But before they can enter the trades, young people need to be made aware of the many opportunities these underappreciated fields can offer. “Education is critical in destigmatizing vocational schools early on,” says Pillar. “Trades are often deprioritized in formal education and positioned as a back-up plan for individuals who can’t earn grades high enough to be accepted into university.”
Like myself, Pillar believes that vocational schools and careers in the trades should be promoted as options that are just as valuable as going to university and pursuing white-collar or gray-collar careers. “These options are different but not lesser than,” he asserts. “Young adults need to know the true benefits of a blue-collar career path—our Salary Guides are a starting point.”
Chan’s first piece of advice for those who are considering a blue-collar career is to simply try it. “Vocational programs offer an easy way to get your foot in the door with hands-on experience. Once you find the trade that’s right for you, give it your all—there’s no easy shortcuts.

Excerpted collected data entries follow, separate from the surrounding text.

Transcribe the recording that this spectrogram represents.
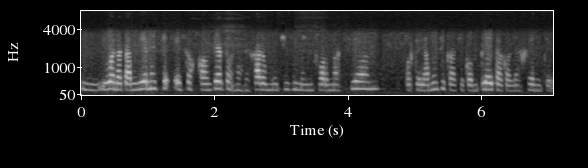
y, bueno, también ese- esos conciertos nos dejaron muchísima información, porque la música se completa con la gente,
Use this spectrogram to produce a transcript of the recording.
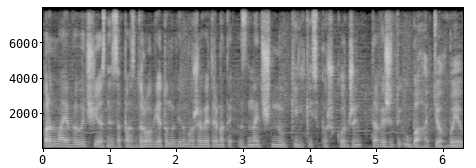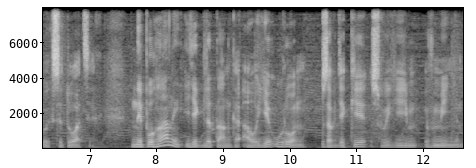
Орн має величезний запас здоров'я, тому він може витримати значну кількість пошкоджень та вижити у багатьох бойових ситуаціях. Непоганий, як для танка, але є урон завдяки своїм вмінням.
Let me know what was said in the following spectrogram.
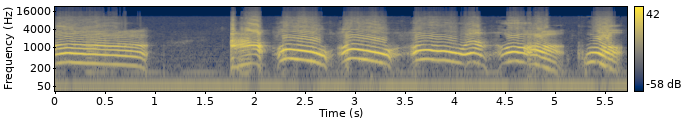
Oh! Ow! Oh! Oh! Oh! Oh! QWOP!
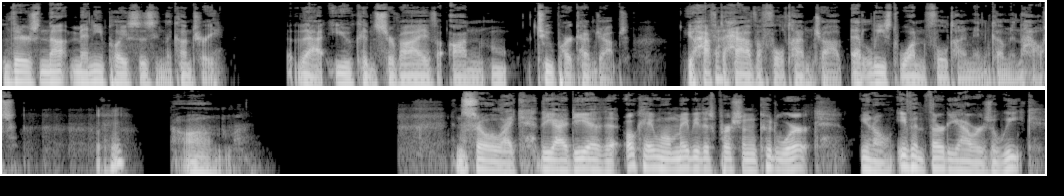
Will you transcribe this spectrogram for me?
there's not many places in the country that you can survive on two part time jobs. You have to have a full time job, at least one full time income in the house. Mhm. Um, and so, like the idea that okay, well, maybe this person could work, you know, even thirty hours a week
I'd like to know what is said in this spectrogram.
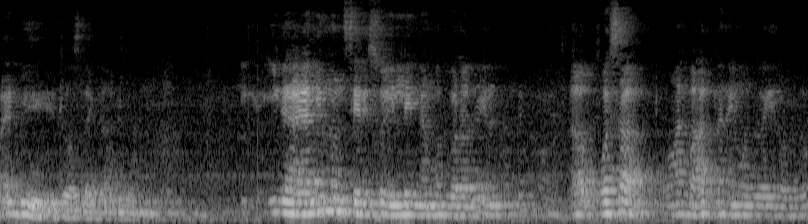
might be it was like honeymoon ಈಗ ಹನಿಮೂನ್ ಸೇರಿಸು ಇಲ್ಲಿ ನಮಗೆ ಬರೋದು ಏನಂತಂದ್ರೆ ಹೊಸ ಒಂದು ಆಗ್ತಾನೆ ಮದುವೆ ಇರೋದು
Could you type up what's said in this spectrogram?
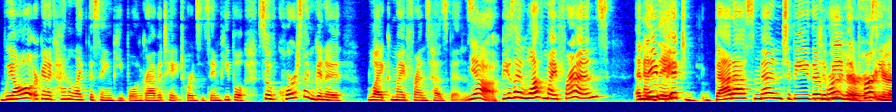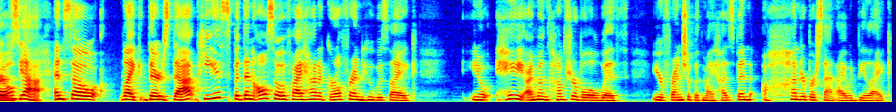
we all are going to kind of like the same people and gravitate towards the same people so of course i'm going to like my friends husbands yeah. because i love my friends and, And they, they- picked badass men to be their to partners, be their you know? partners. Yeah. and so like there's that piece but then also if i had a girlfriend who was like you know hey i'm uncomfortable with your friendship with my husband a hundred percent i would be like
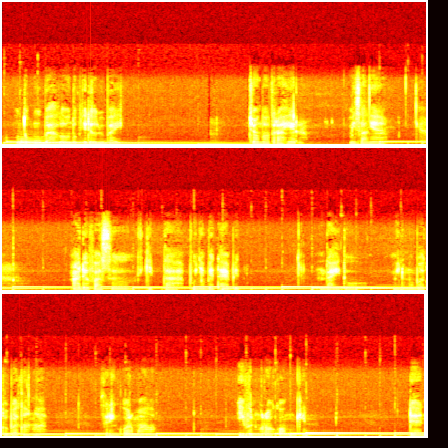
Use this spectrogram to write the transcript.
untuk ngubah lo untuk jadi lebih baik contoh terakhir misalnya ada fase kita punya bad habit. Entah itu minum obat-obatan lah sering keluar malam even ngerokok mungkin. Dan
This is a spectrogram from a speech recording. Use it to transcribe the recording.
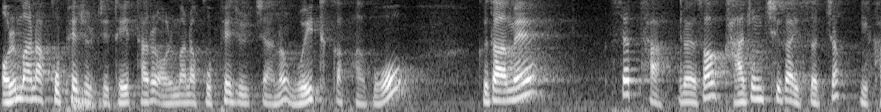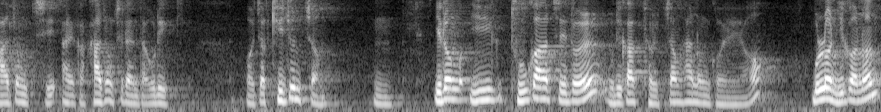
얼마나 곱해줄지, 데이터를 얼마나 곱해줄지 하는 웨이트 값하고, 그 다음에 세타, 그래서 가중치가 있었죠? 이 가중치, 아니, 그러니까 가중치란다. 우리, 뭐죠? 기준점. 음, 이런, 이 두 가지를 우리가 결정하는 거예요. 물론 이거는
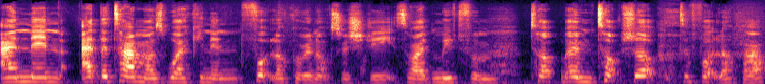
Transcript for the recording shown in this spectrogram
and then at the time I was working in Foot Locker in Oxford Street, so I'd moved from Top um, Top Shop to Foot Locker.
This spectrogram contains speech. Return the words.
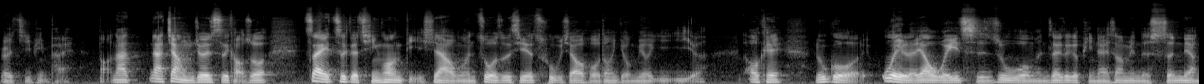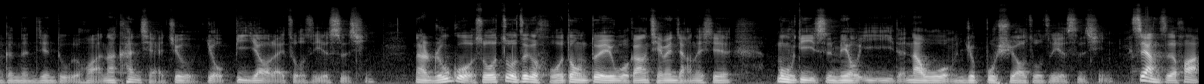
耳机品牌。好，那那这样我们就会思考说，在这个情况底下，我们做这些促销活动有没有意义了？OK，如果为了要维持住我们在这个平台上面的声量跟能见度的话，那看起来就有必要来做这些事情。那如果说做这个活动对于我刚刚前面讲那些目的是没有意义的，那我们就不需要做这些事情。这样子的话，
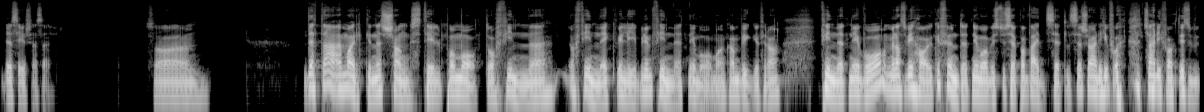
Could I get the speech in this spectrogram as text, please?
det sier seg selv. Så dette er markedenes sjanse til på en måte å finne, finne ekvilibrium, finne et nivå man kan bygge fra. Finne et nivå, Men altså, vi har jo ikke funnet et nivå. Hvis du ser på verdsettelser, så er de, så er de faktisk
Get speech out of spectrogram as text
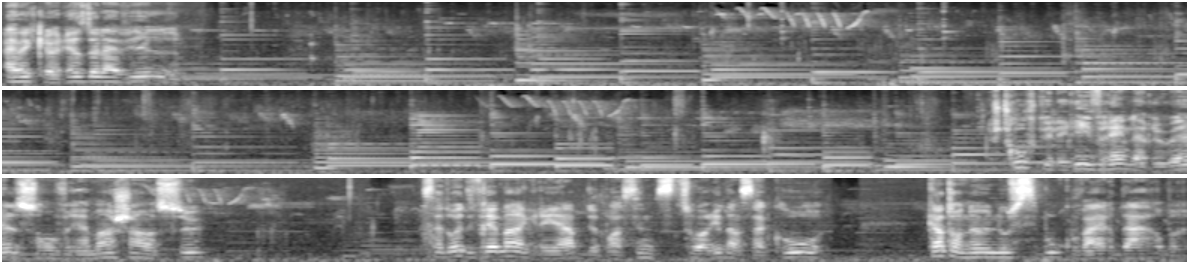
avec le reste de la ville. Je trouve que les riverains de la ruelle sont vraiment chanceux. Ça doit être vraiment agréable de passer une petite soirée dans sa cour quand on a un aussi beau couvert d'arbres.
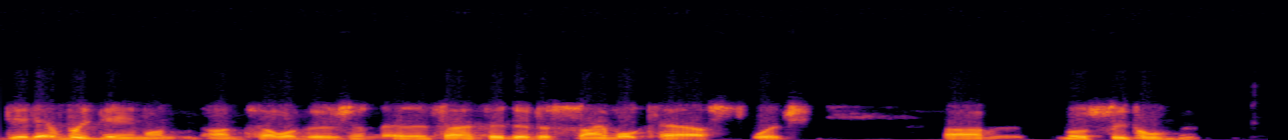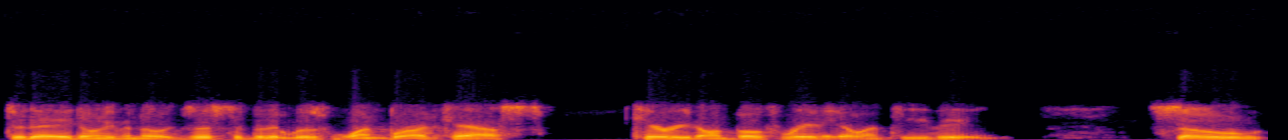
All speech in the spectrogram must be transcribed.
did every game on, on television. And in fact, they did a simulcast, which um, most people today don't even know existed, but it was one broadcast carried on both radio and TV. So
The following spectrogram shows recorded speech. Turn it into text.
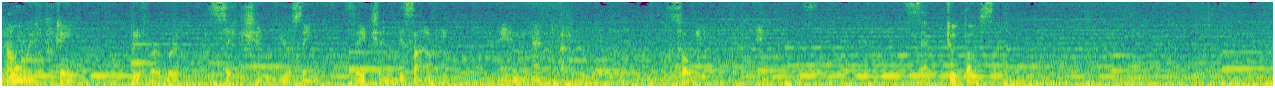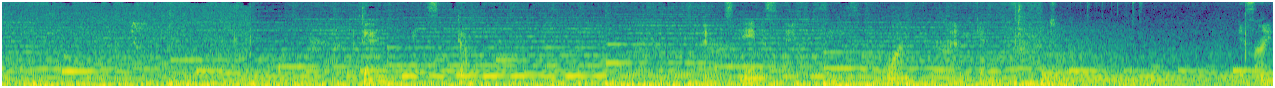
now we obtain a preferable section using section designer in MATLAB. Sorry, in SAP 2000. Then it's done. And its name is Series 1 and we can move it. Design.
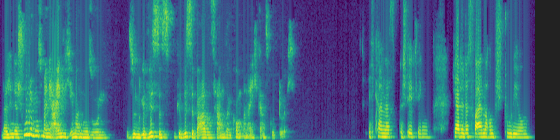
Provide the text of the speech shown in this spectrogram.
Weil in der Schule muss man ja eigentlich immer nur so ein, so ein gewisses, gewisse Basis haben, dann kommt man eigentlich ganz gut durch. Ich kann das bestätigen. Ich hatte das vor allem auch im Studium.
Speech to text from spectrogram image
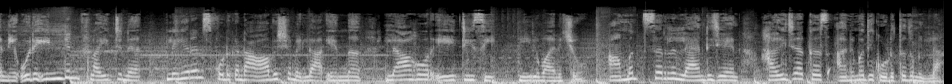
തന്നെ ഒരു ഇന്ത്യൻ ഫ്ലൈറ്റിന് ക്ലിയറൻസ് കൊടുക്കേണ്ട ആവശ്യമില്ല എന്ന് ലാഹോർ എ ടി സി തീരുമാനിച്ചു. അമൃത്സറിൽ ലാൻഡ് ചെയ്യാൻ ഹൈജാക്കേഴ്സ് അനുമതി കൊടുത്തതുമില്ല.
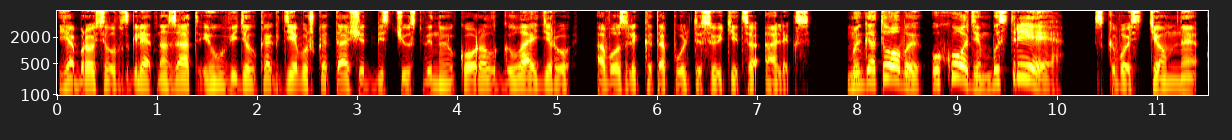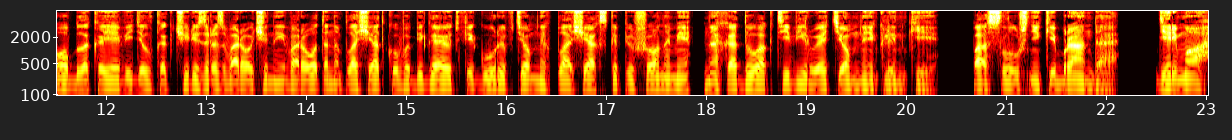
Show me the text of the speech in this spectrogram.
Я бросил взгляд назад и увидел, как девушка тащит бесчувственную Корал к глайдеру, а возле катапульты суетится Алекс. «Мы готовы! Уходим! Быстрее!» Сквозь темное облако я видел, как через развороченные ворота на площадку выбегают фигуры в темных плащах с капюшонами, на ходу активируя темные клинки. «Послушники Бранда! Дерьмо!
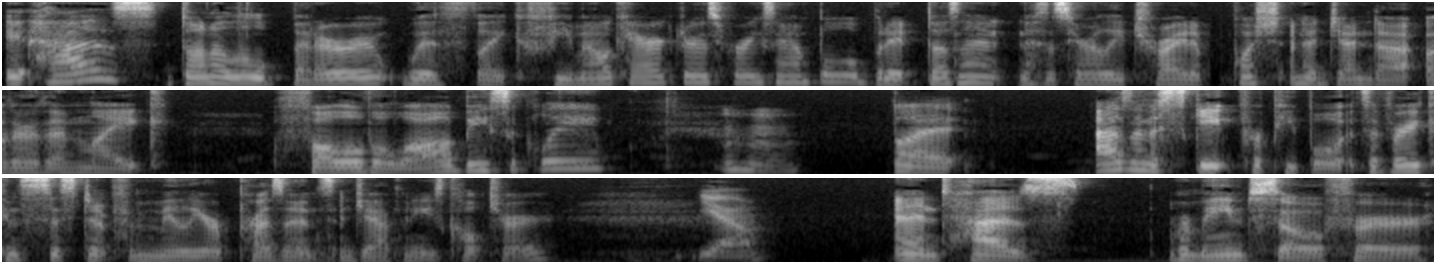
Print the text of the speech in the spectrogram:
it has done a little better with like female characters for example but it doesn't necessarily try to push an agenda other than like follow the law basically mm-hmm. but as an escape for people it's a very consistent familiar presence in japanese culture Yeah. and has remained so for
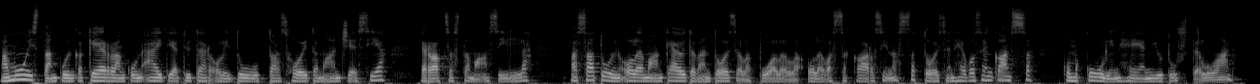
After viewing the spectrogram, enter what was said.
Mä muistan, kuinka kerran, kun äiti ja tytär oli tullut taas hoitamaan Jessiä ja ratsastamaan sillä, mä satuin olemaan käytävän toisella puolella olevassa karsinassa toisen hevosen kanssa, kun mä kuulin heidän jutusteluaan –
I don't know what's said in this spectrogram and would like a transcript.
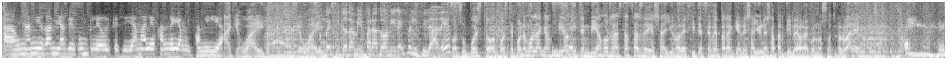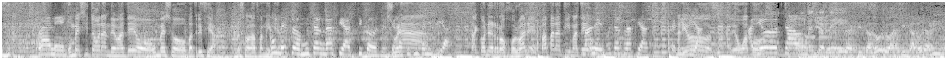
A una amiga mía que cumple hoy que se llama Alejandra y a mi familia. Ah, qué guay, qué guay. Pues un besito también para tu amiga y felicidades. Por supuesto, pues te ponemos la canción y te enviamos las tazas de desayuno de Hit FM para que desayunes a partir de ahora con nosotros, ¿vale? Vale. Un besito grande, Mateo. Un beso, Patricia. Un beso a la familia. Un beso, muchas gracias, chicos. Que Suena- un feliz día. Tacones rojos, ¿vale? Va para ti, Mateo. Vale, muchas gracias. Feliz Adiós. día. Adiós, guapos. Adiós, chao. ¿Quieres ser agitador o agitadora VIP?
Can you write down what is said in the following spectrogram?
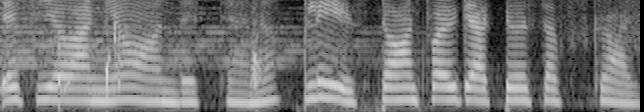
If you are new on this channel, please don't forget to subscribe.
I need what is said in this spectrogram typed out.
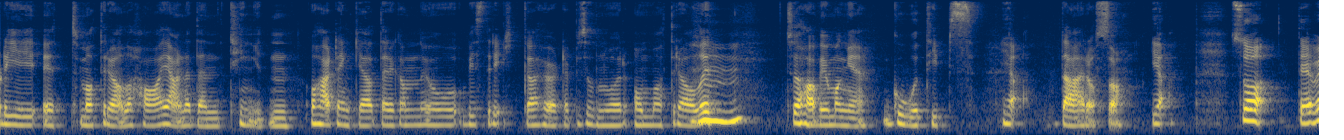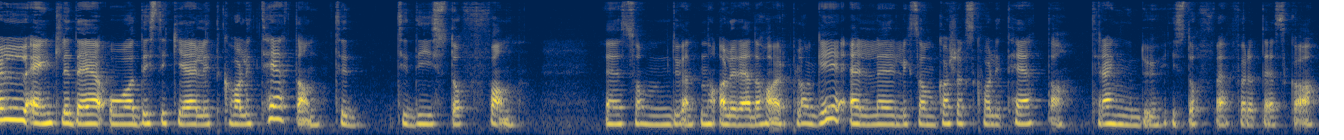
Fordi et materiale har gjerne den tyngden. Og her tenker jeg at dere kan jo, hvis dere ikke har hørt episoden vår om materialer, så har vi jo mange gode tips ja. der også. Ja. Så det er vel egentlig det å dissekere litt kvalitetene til, til de stoffene eh, som du enten allerede har plagg i, eller liksom hva slags kvaliteter trenger du i stoffet for at det skal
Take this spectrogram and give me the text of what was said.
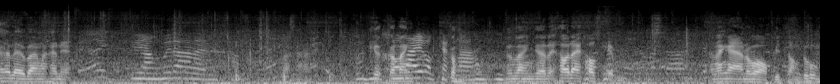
ได้อะไรบ้างนะคะเนี่ยยังไม่ได้อะไรเลยค่ะวันนี้ก็เขาไล่ออกจากร้านกำลังจะได้เข้าได้เข้าเข็มพนักงานมาบอกปิดสองทุ่ม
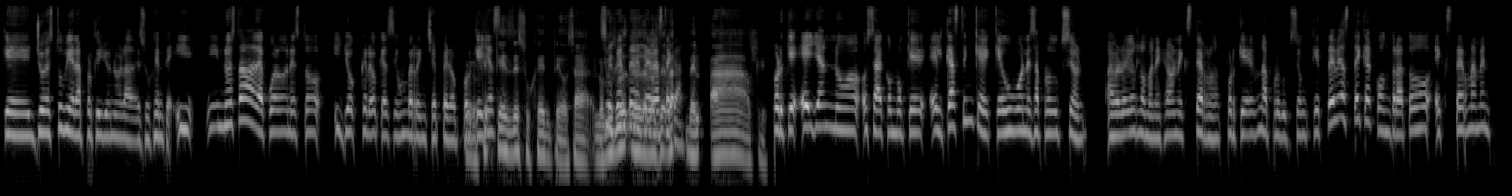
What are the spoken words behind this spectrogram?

Lean into learning a new skill, do the hard work that’s required and emerge a master at the craft.”
Lower-barrier blue-collar work, such as lawn or pool care, can frequently be learned by doing. “Often these types of businesses need seasonal help, so it should be fairly easy to get a summer job with them,” says Pillar. “Many of these industries also have their own certification and training programs that help bring skill sets to the next level.”
Before Chan launched his company, he spent several years as an apprentice at several companies to round out his experience, in roles ranging from residential and commercial plumbing to sales. “I intentionally sought out opportunities that would eventually line up perfectly with the company I knew I would eventually create,” he says.
Chan and Pillar agree that it’s also helpful to seek out experienced professionals in your chosen field. “These entrepreneurs are passionate about their careers and are happy to share details about their journeys and businesses,” says Pillar.
Finally, there are some skills that all business owners should have—professional skills such as customer service, communication, marketing, budgeting and managing employees are all skills that set entrepreneurs apart from skilled technicians. “You don’t have to go to business school to learn them,” says Pillar. “You can learn about and develop these skills through work experience, connecting with a mentor in your chosen industry, books and online resources.”
The necessity for skilled tradespeople is more pressing than ever—and it’s not something that fluctuates with a tough economy. “If your furnace breaks, you’re going to fix it,” says Pillar. “If your roof springs a leak, you’re going to call a roofer, regardless of a pandemic or economic conditions.”
That’s one reason that trades professionals deserve a little more respect. “When you’re in an emergency situation, like when a pipe bursts in your home, you call a plumber because their skills will save the day,” Pillar says. “We find ourselves in situations every day that we may not have the skills to resolve, but tradespeople do and we rely on them—let’s start by appreciating their work more.”
Now is an ideal moment for young people to seriously consider a blue-collar career. “Use the fact that the trades aren’t viewed as sexy businesses as an advantage,” Chan urges. “This is an aging industry that many are retiring from, and few younger people are entering. This combination is creating significant opportunities for those that are willing to dive in and disrupt it.”
Judging from the disruption Chan and his fellow entrepreneurs are causing so far, it looks like the next generation is up for the challenge. As customers increasingly demand speed and access, the up-and-coming business owners who provide it will quickly set themselves apart. It’s tech-driven, sustainable growth—and it’s Gen Z who will make it the new industry standard.